Start of Block
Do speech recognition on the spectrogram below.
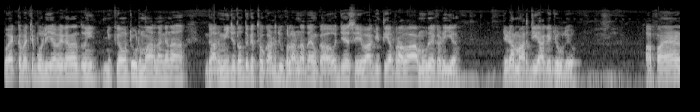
ਉਹ ਇੱਕ ਵਿੱਚ ਬੋਲੀ ਜਾਵੇ, ਕਹਿੰਦਾ ਤੁਸੀਂ ਕਿਉਂ ਝੂਠ ਮਾਰਦਾ, ਕਹਿੰਦਾ ਗਰਮੀ 'ਚ ਦੁੱਧ ਕਿੱਥੋਂ ਕੱਢ ਜੂ ਫਲਾਨਾ ਧਮਕਾ ਉਹ ਜੇ ਸੇਵਾ ਕੀਤੀ ਆ ਭਰਾਵਾ ਮੂਹਰੇ ਖੜੀ ਆ। ਜਿਹੜਾ ਮਰਜ਼ੀ ਆ ਕੇ ਚੋ ਲਿਓ। ਆਪਾਂ ਐ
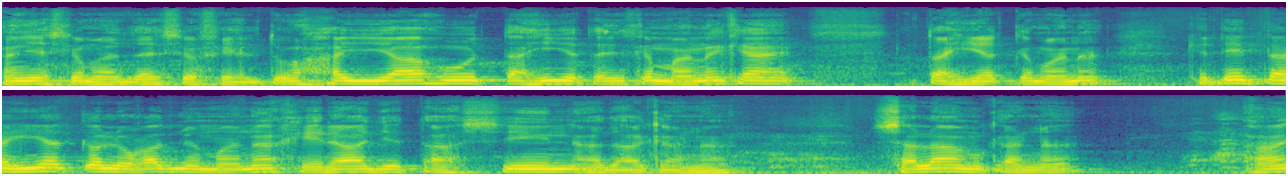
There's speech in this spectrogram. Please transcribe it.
ہاں جی اس کا مزہ اس کا فیل تو حیا ہو تحیت، اس کا معنی کیا ہے؟ تحیت کا معنی، کہتے ہیں تحیت کا لغت میں معنی خراج، تحسین ادا کرنا، سلام کرنا۔ ہاں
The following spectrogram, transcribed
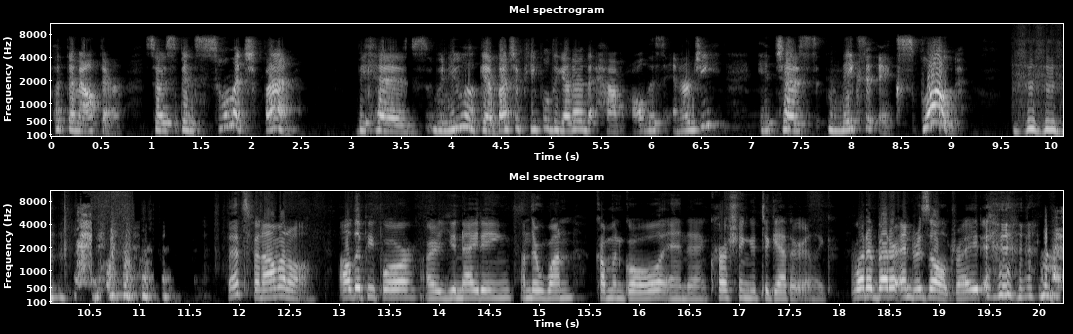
put them out there. So it's been so much fun because when you get a bunch of people together that have all this energy, it just makes it explode. That's phenomenal. All the people are uniting under one common goal and then crushing it together. Like, what a better end result, right? yes.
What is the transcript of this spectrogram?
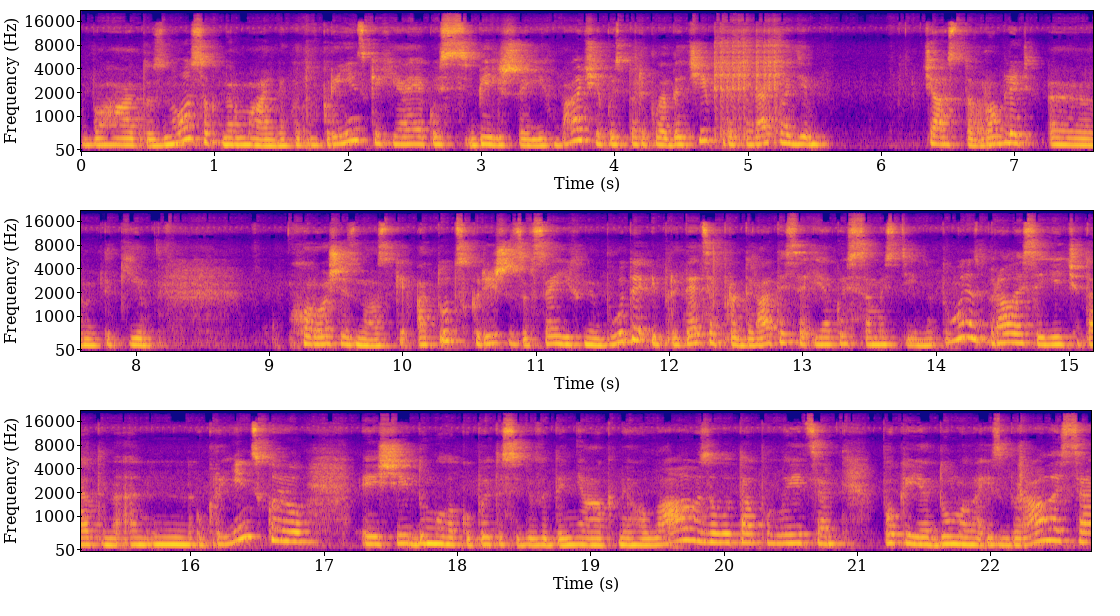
багато зносок нормальних. От в українських я якось більше їх бачу, якось перекладачі при перекладі часто роблять е, такі хороші зноски. А тут, скоріше за все, їх не буде, і прийдеться продиратися якось самостійно. Тому я збиралася її читати на українською. І ще й думала купити собі видання книголав Золота полиця. Поки я думала і збиралася,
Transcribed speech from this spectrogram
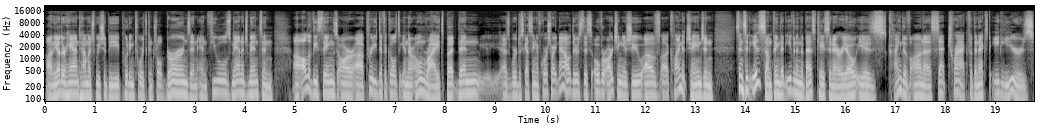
on the other hand, how much we should be putting towards controlled burns and, and fuels management. And uh, all of these things are uh, pretty difficult in their own right. But then, as we're discussing, of course, right now, there's this overarching issue of uh, climate change. And since it is something that, even in the best case scenario, is kind of on a set track for the next 80 years,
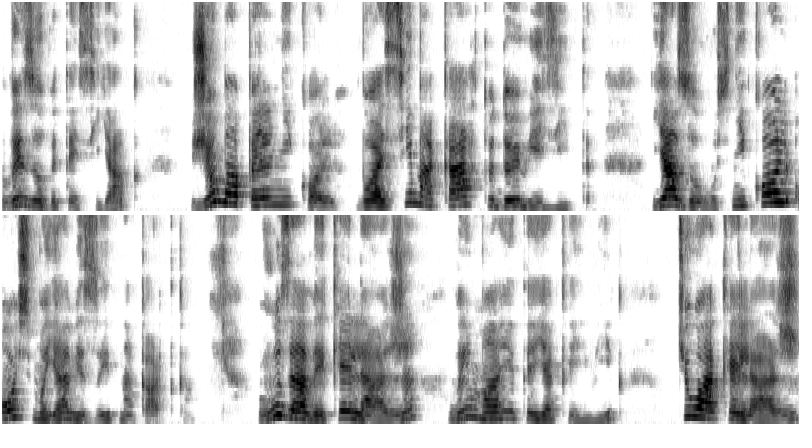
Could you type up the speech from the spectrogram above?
Ви зоветесь як? Je m'appelle Nicole. Voici ma carte de visite. Я зовусь Ніколь, ось моя візитна картка. Vous avez quel? Ви маєте який вік? Tu as?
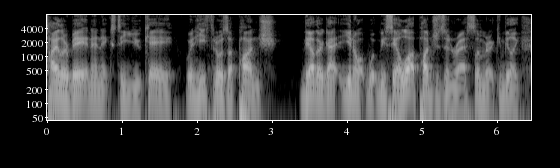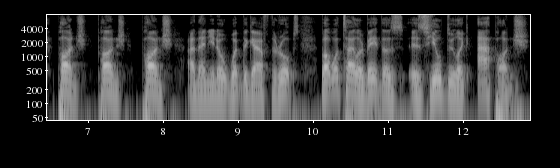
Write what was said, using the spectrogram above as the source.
Tyler Bate in NXT UK when he throws a punch. The other guy, you know, we see a lot of punches in wrestling where it can be like punch, punch, punch, and then you know whip the guy off the ropes. But what Tyler Bate does is he'll do like a punch,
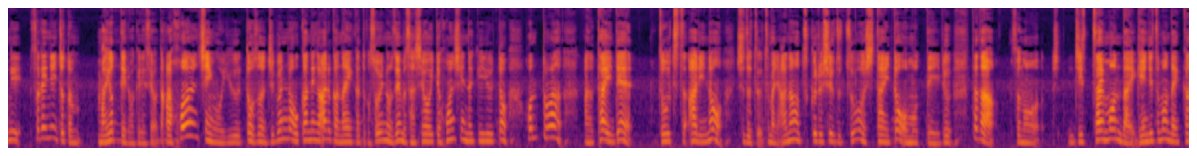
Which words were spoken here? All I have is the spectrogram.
で、それにちょっと迷っているわけですよ。だから本心を言うと、その自分のお金があるかないかとかそういうのを全部差し置いて本心だけ言うと、本当は、あの、タイで増膣ありの手術、つまり穴を作る手術をしたいと思っている。ただ、その、実際問題、現実問題考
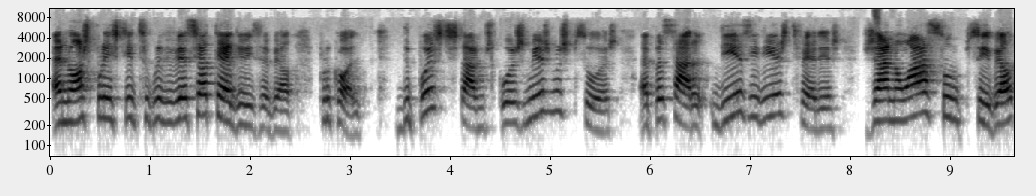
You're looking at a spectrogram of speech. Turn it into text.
a nós por instinto de sobrevivência ao tédio, Isabel. Porque, olha, depois de estarmos com as mesmas pessoas a passar dias e dias de férias, já não há assunto possível,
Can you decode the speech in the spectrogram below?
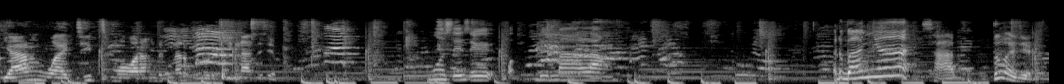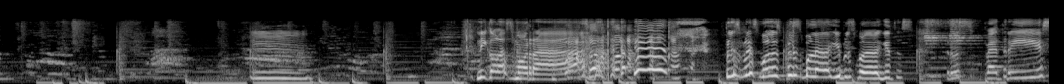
yang wajib semua orang dengar menurut Ina itu siapa? musisi di Malang. Aduh banyak. Satu aja. Hmm. Nicholas Mora. please please boleh please boleh lagi please boleh lagi terus terus Petris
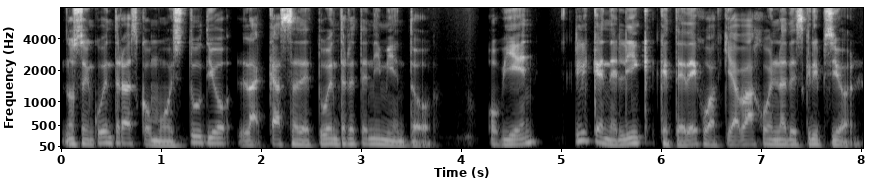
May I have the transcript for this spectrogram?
Nos encuentras como Estudio La Casa de tu Entretenimiento. O bien, clica en el link que te dejo aquí abajo en la descripción.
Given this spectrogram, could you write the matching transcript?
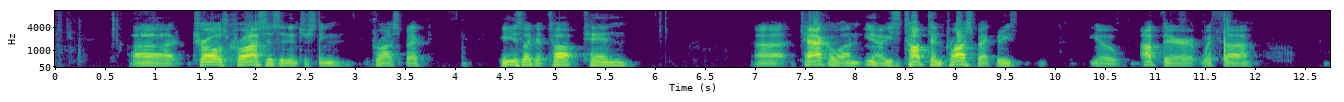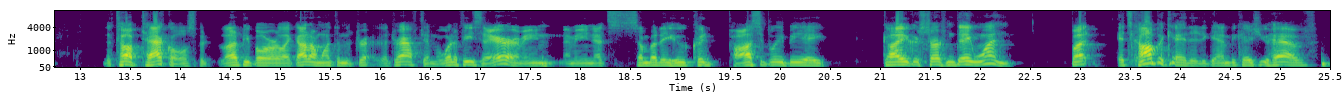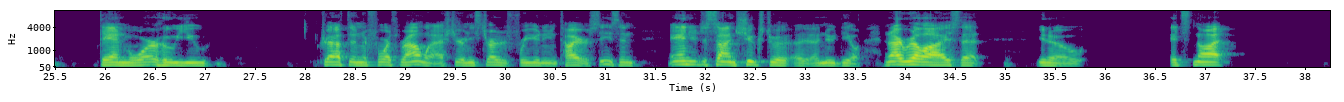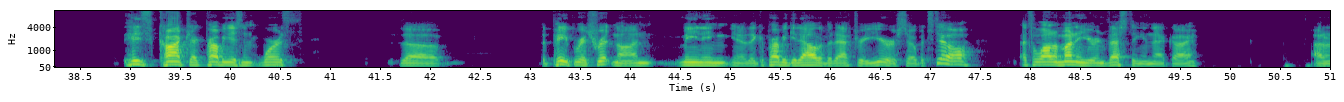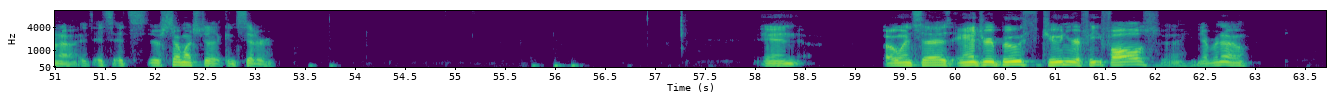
Uh, Charles Cross is an interesting prospect. He's like a top 10 uh, tackle on, you know, he's a top 10 prospect, but he's, you know, up there with uh, the top tackles, but a lot of people are like, I don't want them to, dra- draft him. But what if he's there? I mean, I mean, that's somebody who could possibly be a guy who could start from day one. But it's complicated again because you have Dan Moore, who you drafted in the fourth round last year, and he started for you the entire season, and you just signed Chuks to a, a new deal. And I realize that, you know, it's not his contract probably isn't worth the the paper it's written on, meaning you know they could probably get out of it after a year or so. But still, that's a lot of money you're investing in that guy. I don't know. It's it's, it's there's so much to consider. And Owen says Andrew Booth Jr. If he falls, uh, you never know.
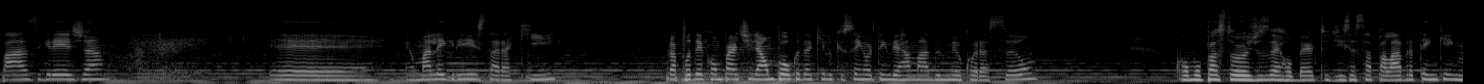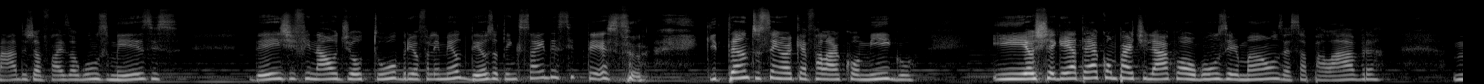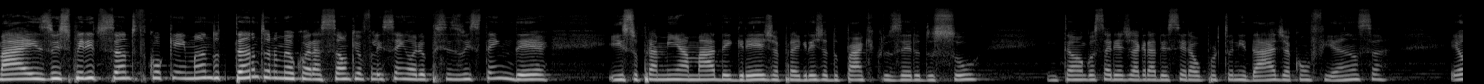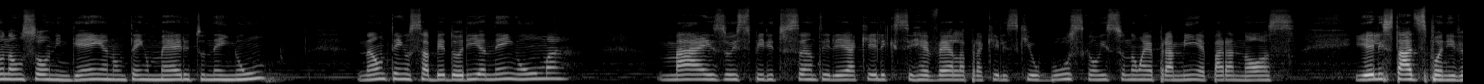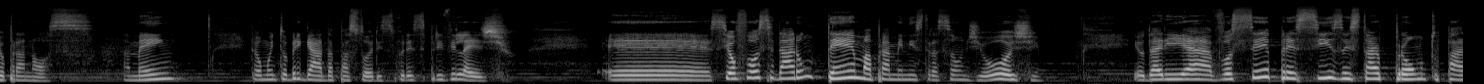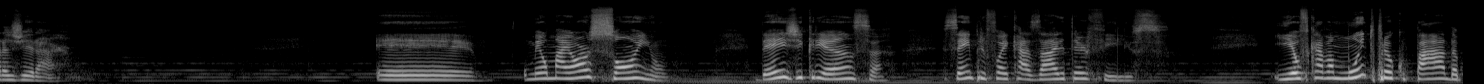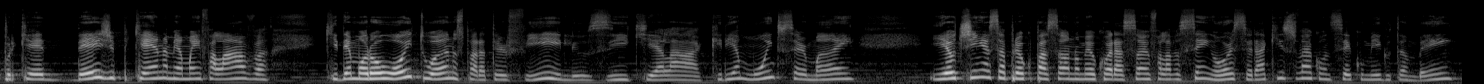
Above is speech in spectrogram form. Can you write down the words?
Paz, igreja. É, é uma alegria estar aqui para poder compartilhar um pouco daquilo que o Senhor tem derramado no meu coração. Como o pastor José Roberto disse, essa palavra tem queimado já faz alguns meses. Desde final de outubro, eu falei: Meu Deus, eu tenho que sair desse texto, que tanto o Senhor quer falar comigo. E eu cheguei até a compartilhar com alguns irmãos essa palavra. Mas o Espírito Santo ficou queimando tanto no meu coração que eu falei: Senhor, eu preciso estender isso para a minha amada igreja, para a igreja do Parque Cruzeiro do Sul. Então, eu gostaria de agradecer a oportunidade, a confiança. Eu não sou ninguém, eu não tenho mérito nenhum, não tenho sabedoria nenhuma, mas o Espírito Santo, ele é aquele que se revela para aqueles que o buscam. Isso não é para mim, é para nós e Ele está disponível para nós. Amém? Então, muito obrigada, pastores, por esse privilégio. É, se eu fosse dar um tema para a ministração de hoje, eu daria: Você precisa estar pronto para gerar. É, o meu maior sonho, desde criança, sempre foi casar e ter filhos. E eu ficava muito preocupada, porque desde pequena minha mãe falava que demorou oito anos para ter filhos e que ela queria muito ser mãe. E eu tinha essa preocupação no meu coração. Eu falava, Senhor, será que isso vai acontecer comigo também?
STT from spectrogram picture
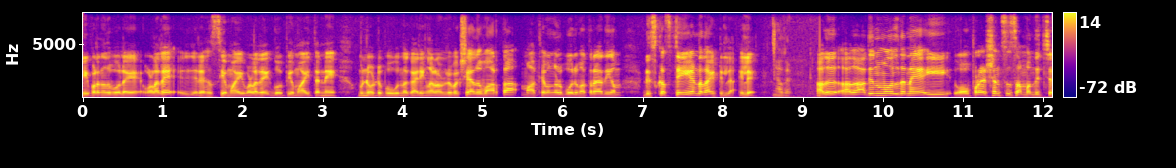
ഈ പറഞ്ഞതുപോലെ വളരെ രഹസ്യമായി വളരെ ഗോപ്യമായി തന്നെ മുന്നോട്ട് പോകുന്ന കാര്യങ്ങളാണ്. ഒരുപക്ഷെ അത് വാർത്താ മാധ്യമങ്ങൾ പോലും അത്രയധികം ഡിസ്കസ് ചെയ്യേണ്ടതായിട്ടില്ല ഇല്ലേ? അതെ. അത് അത് ആദ്യം മുതൽ തന്നെ ഈ ഓപ്പറേഷൻസ് സംബന്ധിച്ച്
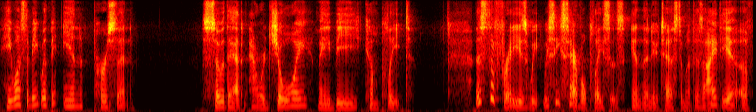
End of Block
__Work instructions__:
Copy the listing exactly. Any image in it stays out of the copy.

__Result of the task__:
Do speech recognition on the spectrogram below.
ਉਹ ਇੱਕ ਵਿੱਚ ਬੋਲੀ ਜਾਵੇ, ਕਹਿੰਦਾ ਤੁਸੀਂ ਕਿਉਂ ਝੂਠ ਮਾਰਦਾ, ਕਹਿੰਦਾ ਗਰਮੀ 'ਚ ਦੁੱਧ ਕਿੱਥੋਂ ਕੱਢ ਜੂ ਫਲਾਨਾ ਧਮਕਾ ਉਹ ਜੇ ਸੇਵਾ ਕੀਤੀ ਆ ਭਰਾਵਾ ਮੂਹਰੇ ਖੜੀ ਆ। ਜਿਹੜਾ ਮਰਜ਼ੀ ਆ ਕੇ ਚੋ ਲਿਓ। ਆਪਾਂ ਐ
There's speech in this spectrogram. Please transcribe it.
ہاں جی اس کا مزہ اس کا فیل تو حیا ہو تحیت، اس کا معنی کیا ہے؟ تحیت کا معنی، کہتے ہیں تحیت کا لغت میں معنی خراج، تحسین ادا کرنا، سلام کرنا۔ ہاں
The following spectrogram, transcribed
put them out there. So it's been so much fun because when you get a bunch of people together that have all this energy, it just makes it explode. That's phenomenal. All the people are uniting under one common goal and then crushing it together. Like, what a better end result, right? yes.
What is the transcript of this spectrogram?
багато зносок нормальних. От в українських я якось більше їх бачу, якось перекладачі при перекладі часто роблять е, такі хороші зноски. А тут, скоріше за все, їх не буде, і прийдеться продиратися якось самостійно. Тому я збиралася її читати на українською. І ще й думала купити собі видання книголав Золота полиця. Поки я думала і збиралася,
Transcribed speech from this spectrogram
on the other hand, how much we should be putting towards controlled burns and, and fuels management. And uh, all of these things are uh, pretty difficult in their own right. But then, as we're discussing, of course, right now, there's this overarching issue of uh, climate change. And since it is something that, even in the best case scenario, is kind of on a set track for the next 80 years,
Could you type up the speech from the spectrogram above?
Ви зоветесь як? Je m'appelle Nicole. Voici ma carte de visite. Я зовусь Ніколь, ось моя візитна картка. Vous avez quel? Ви маєте який вік? Tu as?
Write what was said, using the spectrogram above as the source.
Tyler Bate in NXT UK when he throws a punch. The other guy, you know, we see a lot of punches in wrestling where it can be like punch, punch, punch, and then you know whip the guy off the ropes. But what Tyler Bate does is he'll do like a punch,
Which words were spoken here? All I have is the spectrogram.
で、それにちょっと迷っているわけですよ。だから本心を言うと、その自分のお金があるかないかとかそういうのを全部差し置いて本心だけ言うと、本当は、あの、タイで増膣ありの手術、つまり穴を作る手術をしたいと思っている。ただ、その、実際問題、現実問題考
You're looking at a spectrogram of speech. Turn it into text.
a nós por instinto de sobrevivência ao tédio, Isabel. Porque, olha, depois de estarmos com as mesmas pessoas a passar dias e dias de férias, já não há assunto possível,
Can you decode the speech in the spectrogram below?
yang wajib semua orang dengar menurut Ina itu siapa? musisi di Malang. Aduh banyak. Satu aja. Hmm. Nicholas Mora. please please boleh please boleh lagi please boleh lagi terus terus Petris
May I have the transcript for this spectrogram?
Nos encuentras como Estudio La Casa de tu Entretenimiento. O bien, clica en el link que te dejo aquí abajo en la descripción.
Given this spectrogram, could you write the matching transcript?
Uh, Charles Cross is an interesting prospect. He's like a top 10 uh, tackle on, you know, he's a top 10 prospect, but he's, you know, up there with uh, the top tackles, but a lot of people are like, I don't want them to, dra- draft him. But what if he's there? I mean, I mean, that's somebody who could possibly be a guy who could start from day one. But it's complicated again because you have Dan Moore, who you drafted in the fourth round last year, and he started for you the entire season, and you just signed Chuks to a, a new deal. And I realize that, you know, it's not his contract probably isn't worth the the paper it's written on, meaning you know they could probably get out of it after a year or so. But still, that's a lot of money you're investing in that guy. I don't know. It's it's, it's there's so much to consider. And Owen says Andrew Booth Jr. If he falls, uh, you never know.
Above is speech in spectrogram form. Can you write down the words?
Paz, igreja. É, é uma alegria estar aqui para poder compartilhar um pouco daquilo que o Senhor tem derramado no meu coração. Como o pastor José Roberto disse, essa palavra tem queimado já faz alguns meses. Desde final de outubro, eu falei: Meu Deus, eu tenho que sair desse texto, que tanto o Senhor quer falar comigo. E eu cheguei até a compartilhar com alguns irmãos essa palavra. Mas o Espírito Santo ficou queimando tanto no meu coração que eu falei: Senhor, eu preciso estender isso para a minha amada igreja, para a igreja do Parque Cruzeiro do Sul. Então, eu gostaria de agradecer a oportunidade, a confiança. Eu não sou ninguém, eu não tenho mérito nenhum, não tenho sabedoria nenhuma, mas o Espírito Santo, ele é aquele que se revela para aqueles que o buscam. Isso não é para mim, é para nós e Ele está disponível para nós. Amém? Então, muito obrigada, pastores, por esse privilégio. É, se eu fosse dar um tema para a ministração de hoje, eu daria: Você precisa estar pronto para gerar. É, o meu maior sonho, desde criança, sempre foi casar e ter filhos. E eu ficava muito preocupada, porque desde pequena minha mãe falava que demorou oito anos para ter filhos e que ela queria muito ser mãe. E eu tinha essa preocupação no meu coração. Eu falava, Senhor, será que isso vai acontecer comigo também?
STT from spectrogram picture
ഈ പറഞ്ഞതുപോലെ വളരെ രഹസ്യമായി വളരെ ഗോപ്യമായി തന്നെ മുന്നോട്ട് പോകുന്ന കാര്യങ്ങളാണ്. ഒരുപക്ഷെ അത് വാർത്താ മാധ്യമങ്ങൾ പോലും അത്രയധികം ഡിസ്കസ് ചെയ്യേണ്ടതായിട്ടില്ല ഇല്ലേ? അതെ. അത് അത് ആദ്യം മുതൽ തന്നെ ഈ ഓപ്പറേഷൻസ് സംബന്ധിച്ച്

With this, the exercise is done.